Airport staff might need to open the containers to screen the liquids at the security point.

You must always let the cabin crew know when you need to use a hyperdermic needle. They will provide a sharps box for safe disposal of the needle. Cabin crew are not allowed to administer any medications or injections.

IMPORTANT : Make sure that you carry sufficient supplies of insulin in your cabin baggage, rather than in your hold luggage. Insulin may be inactivated if carried in the hold due to freezing temperatures.

Travelling with a dialysis machine

  • Please contact your airline at least 48 hours before you travel if you require advice concerning any medical requirements you may have.
  • Your dialysis machine should not be charged as excess baggage .
  • Equipment must be battery operated as a power supply cannot be guaranteed on board the plane.
  • You may not be able to use your dialysis machine on board. You cannot use equipment during taxi, take-off, approach and landing.

Airport Special Assistance

Airports have strict policies on travelling with medical equipment and medications. You may need assistance at the airport and this needs to be arranged 48 hours before your flight. In some cases you might need to download a Special Assistance Form from their website

Below is a list of contact details to arrange Special Assistance for some of the main UK airlines :

British Airways 0208 738 5444 
Thomas Cook Customer contact centre 0800 107 3409
Jet2 0800 408 5591
EasyJet 0800 998 1130
Virgin Atlantic 0844 481 4455
RyanAir 0871 246 0002
FlyBe 0207 3080812

Help in finding a dialysis unit for your dialysis away from base.

The hardest part of booking your holiday dialysis is in finding a suitable dialysis unit. There are holiday companies and websites which will help you but you will need access to the internet in order to find what you are looking for.

Helpful websites for finding UK renal units :

Renal Services Click here

UK Renal Units (list) Click here

Freedom Dialysis Holidays 8 Flaxland Crescent, Sileby, Leicester LE12 7SB
Tel. 01509 815999

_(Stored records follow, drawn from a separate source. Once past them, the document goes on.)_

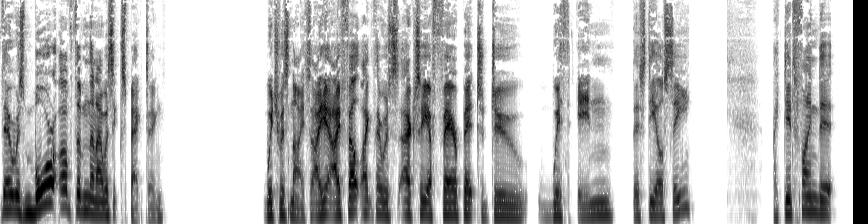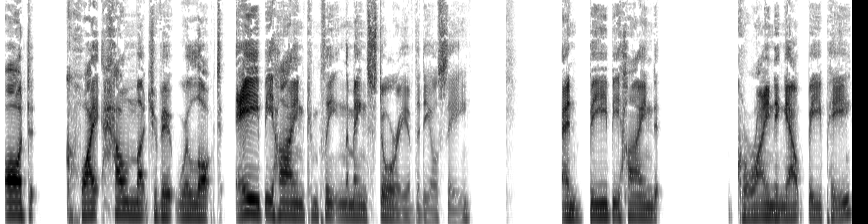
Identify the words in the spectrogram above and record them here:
There was more of them than I was expecting which was nice. I I felt like there was actually a fair bit to do within this DLC. I did find it odd quite how much of it were locked a behind completing the main story of the DLC and b behind grinding out BP.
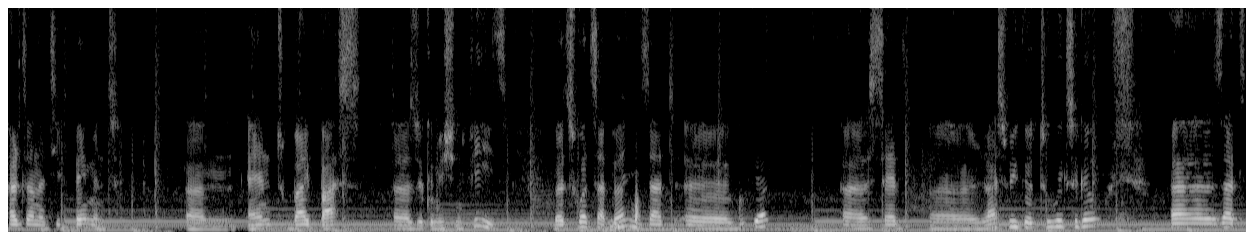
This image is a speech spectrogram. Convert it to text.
alternative payment um, and to bypass uh, the commission fees. But what's happened is that Google said last week or two weeks ago that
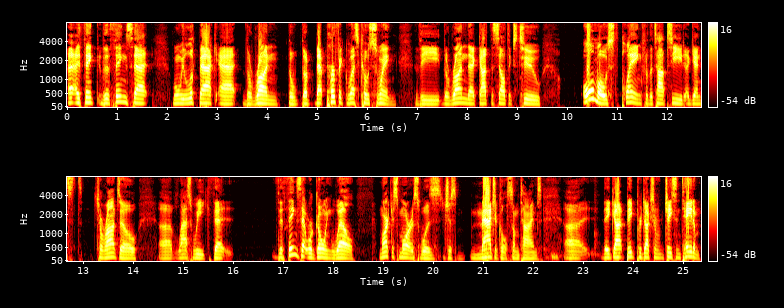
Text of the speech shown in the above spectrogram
I think the things that when we look back at the run, the, the that perfect West Coast swing the the run that got the Celtics to almost playing for the top seed against Toronto uh, last week. That the things that were going well, Marcus Morris was just magical. Sometimes uh, they got big production. from Jayson Tatum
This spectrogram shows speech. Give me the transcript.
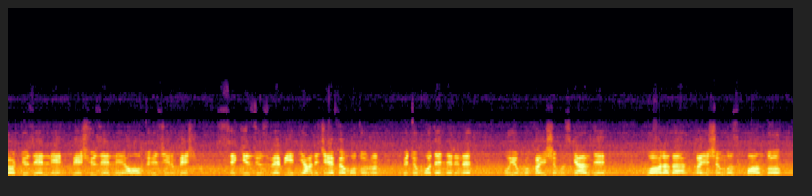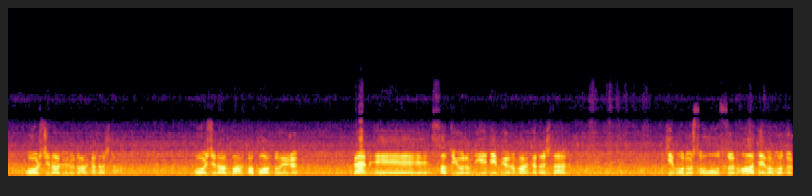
450, 550, 625, 800 ve 1000 yani CF motorunun bütün modellerine uyumlu kayışımız geldi. Bu arada kayışımız Bando orijinal ürün arkadaşlar. Orijinal marka Bando ürün. Ben eee, satıyorum diye demiyorum arkadaşlar. Kim olursa olsun ATV motor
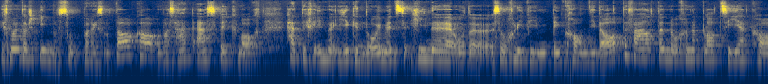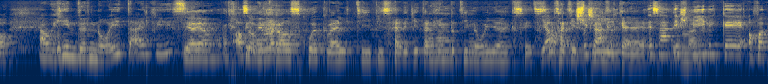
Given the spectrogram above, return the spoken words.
Ich meine, da ist immer super Resultat gehabt. Und was hat die SP gemacht? Hätte ich immer irgendwo hinten oder so ein bisschen beim, beim Kandidatenfeld dann noch platziert gehabt. Auch hinter neu teilweise? Ja, ja. Ich also, bin immer als gut gewählte bisherige dann hinter die Neuen gesetzt. Ja, es hat die Spiele gegeben. Es hat die Spiele gegeben, aber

Helpful websites for finding overseas renal units :

Global Dialysis Click here

Dialysis Maps Click here

Online booking Click here

Fresenius Medical Care Click here Dialysis Finder

Diaverum UK Click here

Dialysis Mucaria Click here
(EHIC accepted) +39 0923 836 440

Nexophrenia Click here (Greek holidays)

Meosgeious Click here (Greek holidays)

More holiday information

Holiday dialysis UK

Holiday Dialysis European Destinations

Holiday Dialysis World Wide Destinations

Holiday Companies

Holiday tips and guidelines

Travel Insurance

Holiday guidelines for PD patients

Holiday guidelines for HD patients

Holiday guidelines for transplant patients

Holiday / Travel vaccinations in transplant patients